"It's ugly. It doesn't bode well for labor-management relations," he said. "It would be like working next to somebody who broke into your house and stole your food."

Pye insisted the company is not out to break the local.

"The union walked out on us," he said. "In order for us to keep making candy, to keep our candy on store shelves and ultimately keep our doors open, we have to hire replacement workers."

Company officials, union leadership and Just Born workers have said pensions remain the primary sticking point in the dispute. The workers belong to a multi-employer pension that services more than 100,000 workers and retirees from many companies.

Just Born leaders want to exempt new hires from the pension, replacing it with a 401(k) savings plan. But the union says it is against the rules of the pension agreement.

The union also says Just Born's last wage proposal was "substandard," and the workers would see a hike in health insurance costs. The union also says it proposed modifications to the health insurance plan that would have offered the company substantial savings, but the company refused.

The two sides are expected to resume negotiations Wednesday with federal mediator Kevin Savidge.


About 400 union workers at Just Born Quality Confections have been on strike since Sept. 7.

•Key issue: Pensions. The company plans to keep existing workers in the current defined pension plan, which is underfunded. It wants to put new employees in a 401(k) retirement plan. The union has balked at the proposal.

•What's new? Staffing is about 40 percent of normal production and "continues to grow as we hire more replacements and additional [union] workers return to work," said Matt Pye, Just Born's vice president of corporate affairs. Striking workers have started receiving assistance checks via union funds, said John J. Price, of the Bakery, Confectionery, Tobacco Workers and Grain Millers International Union.

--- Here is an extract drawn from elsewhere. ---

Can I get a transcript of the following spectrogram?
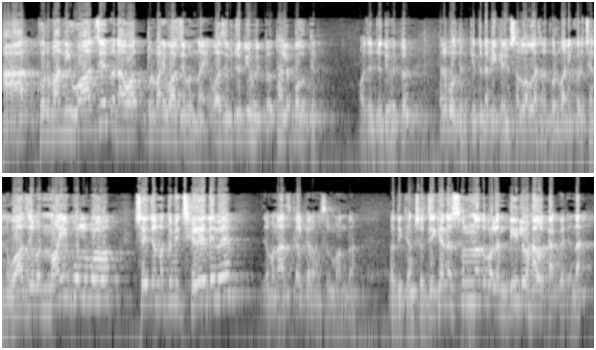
আর কোরবানি ওয়াজেব না কোরবানি ওয়াজিব নয় ওয়াজিব যদি হইতো, তাহলে বলতেন। ওয়াজিব যদি হইতো, তাহলে বলতেন। কিন্তু নবী করিম সাল্লাহ কোরবানি করেছেন। ওয়াজিব নয় বলব সেই জন্য তুমি ছেড়ে দেবে। যেমন আজকালকার মুসলমানরা, অধিকাংশ যেখানে সুন্নত বলেন দিল হালকা করে, না?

•What's next? Both sides have agreed to resume negotiations with a federal mediator beginning Wednesday.